In talking to artists, the same question often comes up over and over: how do I get gigs? How can I get booked? Whether you’re a musician, a comic, a poet, or a six-machete juggler there are a few common steps that all artists can follow when trying to get booked for a show.
Taking your career to the next level by playing somewhere other than your stuffy over-crowded garage or the weekly open mic scene, is really the only way you are going to build a solid fan base and meet some of those people who might be able to introduce you to some of those people who might be able to sign you.
But where do you start? How do you do this thing called booking a gig? Well, it might not be easy, but it’s simple.
1. Demo Tape. The first thing that you need is a demo tape. You need a way to show off your talents. No one is going to take your word for it. If you don’t have the hundreds of dollars it might take to completely record, mix and master an album, find someone who can help you. Do you have a friend? Do you have a computer and a microphone? Can you do it yourself?
Some open mics will record your set for a minimal fee. Soapbox Sessions on Thursday nights in Encino is one such open mic and has great sound quality and great rates at $10 a pop. There is no reason or excuse to wait. This will be good enough for now. Get it done!
2. EPK. Once you have your demo tape, you need to make it available. Throw it up on soundcloud.com or bandcamp.com or some other online venue so that you can easily share the link with someone in an email. In the digital age, the whole world is online so you’d better be too.
You will want to create an EPK, or Electronic Press Kit. It is a slick way to present your self, your music and your relevant data to booking agents and the managers of venues. You can learn more about EPKs and how to create one from previous article What is an EPK?.
3. Contacting Venues. Now that you have your ducks in a row, it’s time to make contact. Make a list of venues that showcase your type of talent. I’m sure you have a handful or two already off the top off your head. List out as many as you can think of. Beyond the Roxy and the Whiskey, thing about bars, coffee shops, farmers’ markets and house parties that may need entertainment. Once you’ve got a good list of 25 or so places, track down their contact data. Once your whole list is complete with venue and contact data, it is time to reach out. Sit down and call through the list. Ask them what the submission process is artists interested in performing at their venue.
4. Opportunities Everywhere. Get into the habit of asking wherever you go. “Do you have live performances here?” If they do, as for the name and contact data for who you should speak to. Follow up with a call or an email.

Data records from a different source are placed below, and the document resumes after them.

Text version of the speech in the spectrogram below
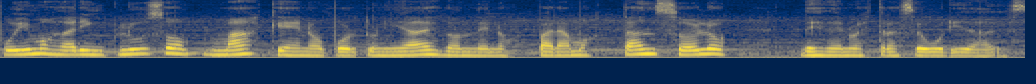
pudimos dar incluso más que en oportunidades donde nos paramos tan solo desde nuestras seguridades.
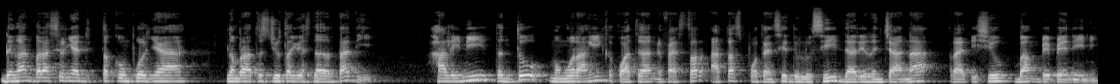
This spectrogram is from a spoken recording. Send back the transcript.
Dengan berhasilnya terkumpulnya 600 juta US dollar tadi, hal ini tentu mengurangi kekhawatiran investor atas potensi dilusi dari rencana right issue Bank BBN ini.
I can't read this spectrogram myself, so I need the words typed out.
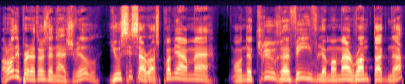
Parlons des Predators de Nashville. UC Saros. Premièrement, on a cru revivre le moment Ron Tugnut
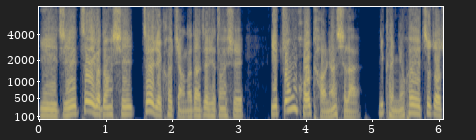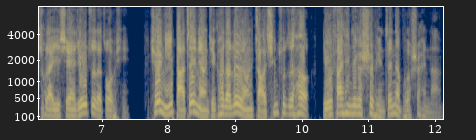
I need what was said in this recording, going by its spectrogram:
以及这个东西这节课讲到的这些东西。你综合考量起来，你肯定会制作出来一些优质的作品。其实你把这两节课的内容搞清楚之后，你会发现这个视频真的不是很难。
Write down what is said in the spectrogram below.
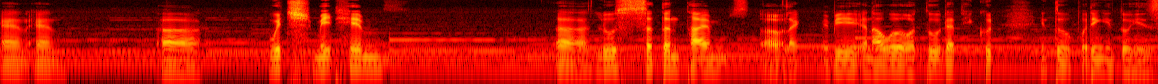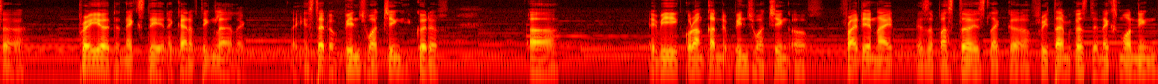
and and uh which made him uh lose certain times uh, like maybe an hour or two that he could into putting into his uh prayer the next day that kind of thing lah. Like like instead of binge watching he could have uh, maybe kurangkan the binge watching of Friday night as a pastor is like a free time because the next morning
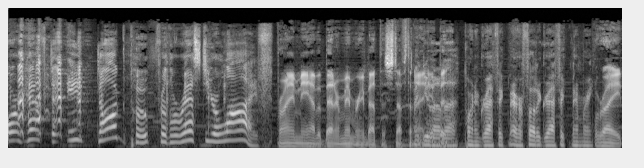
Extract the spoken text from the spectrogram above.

5. Leverage the Work of Others. Do you know any local bands that have a similar sound to you? Go to their website and look at their show list. You now have a list of venues that book bands just like yours. Call or email those venues, too.
6. Networking with Bands. There is a good possibility that that local band has upcoming shows. Reach out to them. Ask them if they need a band to open at any one of their shows now or in the future. Send them your demo. Building relationships with other bands like this can really pay off. And if you do sound alike, there is a very good chance that their fans can become your fans.
7. Book Yourself. Now that you have all these relationships with other bands, create your own show. There are many venues that will rent out their space for events. Gather up a handful of acts and put together your own show.
Launching your creative career is all about creating your own opportunities. Until you are at that stage in the game where someone else will do it for you, you’ve got to suck it up and be the hero. And when you’re on stage at the MTV VMAs you’ll thank yourself for being such an awesome go-getter.
Stay hungry. Stay Well-Fed.
Chelsea Cohen’s love affair with words and the arts has lead her on a lifelong journey as a poet and writer and an art activist, founding Artists Underground, an artists community bringing networking, resources and advice to artists.
The Well-Fed Artist – featured in the 9 o’clock hour on Radio Soapbox every Monday night. Listen live or listen to the archives.
Latest posts by C.R. Cohen (see all)
- Lose Your Delusions: The How & Why of Creative Discipline - October 14, 2013
- Week 7: Tips to Help Artists Market More Efficiently - October 14, 2013
- Week 6: The Artist’s Platform – What Agents, Publishers & Record Execs are Looking for Now - October 7, 2013